The Library of Congress is offering film lovers a special gift during the holiday season: Sixty-four motion pictures, named to the Library’s National Film Registry, are now available online. The collection, “Selections from the National Film Registry,” is also available on YouTube.
These films are among hundreds of titles that have been tapped for preservation because of their cultural, historical and aesthetic significance—each year, the National Film Registry selects 25 films showcasing the range and diversity of America’s film heritage.
All of the streaming films in the new online collection are in the public domain. They are also available as freely downloadable files with the exception of two titles. Additional films will be added periodically to the website.
“We are especially pleased to make high-resolution ProRes 422 .mov files freely available for download for practically every title in this digital collection,” said curator Mike Mashon, head of the Library’s Moving Image Section. “We think these films will be of particular educational and scholarly benefit as well as for reuse by the creative community.”

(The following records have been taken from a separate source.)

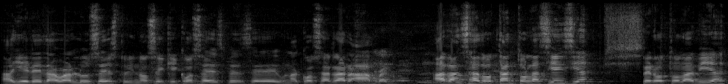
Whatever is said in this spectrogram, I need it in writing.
ayer he dado a luz esto y no sé qué cosa es, pues, eh, una cosa rara. Ah, bueno, ha avanzado tanto la ciencia, pero todavía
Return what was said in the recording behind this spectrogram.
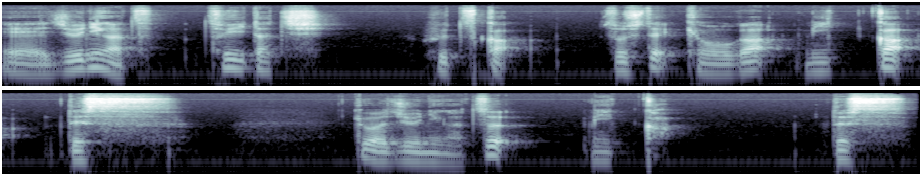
えー12月1日、2日、そして今日が3日です。今日は12月3日です。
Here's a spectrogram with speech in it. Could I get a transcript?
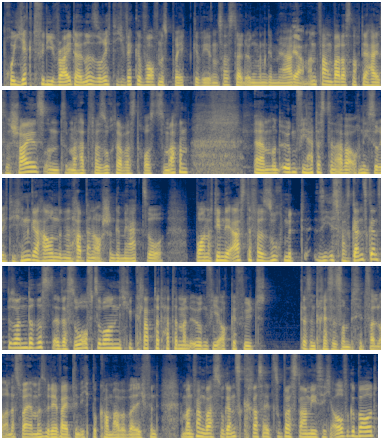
Projekt für die Writer, ne, so richtig weggeworfenes Projekt gewesen. Das hast du halt irgendwann gemerkt. Ja. Am Anfang war das noch der heiße Scheiß und man hat versucht, da was draus zu machen. Ähm, und irgendwie hat das dann aber auch nicht so richtig hingehauen und dann hat man auch schon gemerkt, so, boah, nachdem der erste Versuch mit, sie ist was ganz, ganz Besonderes, äh, das so aufzubauen nicht geklappt hat, hatte man irgendwie auch gefühlt das Interesse so ein bisschen verloren. Das war immer so der Vibe, den ich bekommen habe, weil ich finde, am Anfang war es so ganz krass als Superstar-mäßig aufgebaut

Highlights from “Selections from the National Film Registry” include
- “Memphis Belle” (1944)—William Wyler’s remarkable World War II documentary about the crew of a B-17 “Flying Fortress” bomber

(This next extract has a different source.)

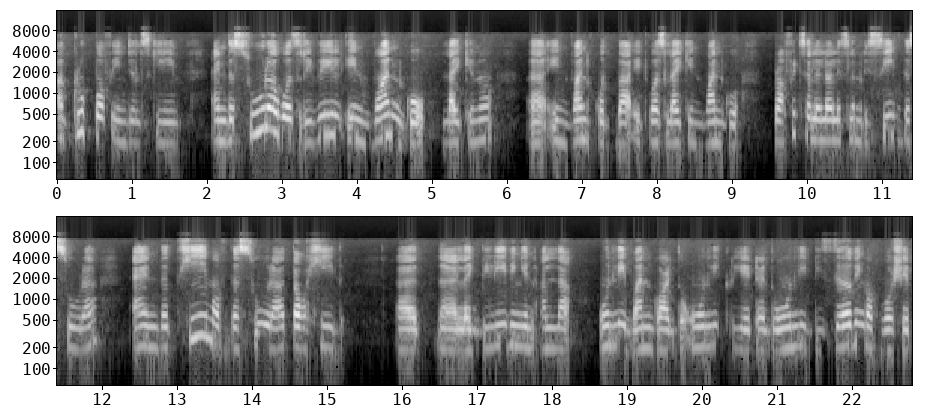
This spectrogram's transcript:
A group of angels came and the surah was revealed in one go, like you know, uh, in one khutbah. It was like in one go. Prophet ﷺ received the surah and the theme of the surah, Tawheed, uh, uh, like believing in Allah, only one God, the only creator, the only deserving of worship.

- “The Hitch-Hiker” (1953)—a gritty film noir directed by actress Ida Lupino
- “Trance and Dance in Bali” (1936–39)—Margaret Mead and Gregory Bateson’s groundbreaking ethnographic documentary
- “Modesta” (1956)—a Spanish-language film produced by Puerto Rico’s Division of Community Education
- “Popeye the Sailor Meets Sindbad the Sailor” (1936)—a two-reel Technicolor cartoon
- “The House I Live In” (1945)— a plea for religious tolerance starring Frank Sinatra that won an honorary Academy Award
- “Master Hands” (1936)—a dazzling “mechanical ballet” shot on a General Motors automotive assembly line
- “Duck and Cover” (1951)— a Cold War curio that features Bert the Turtle explaining to schoolchildren how best to survive a nuclear attack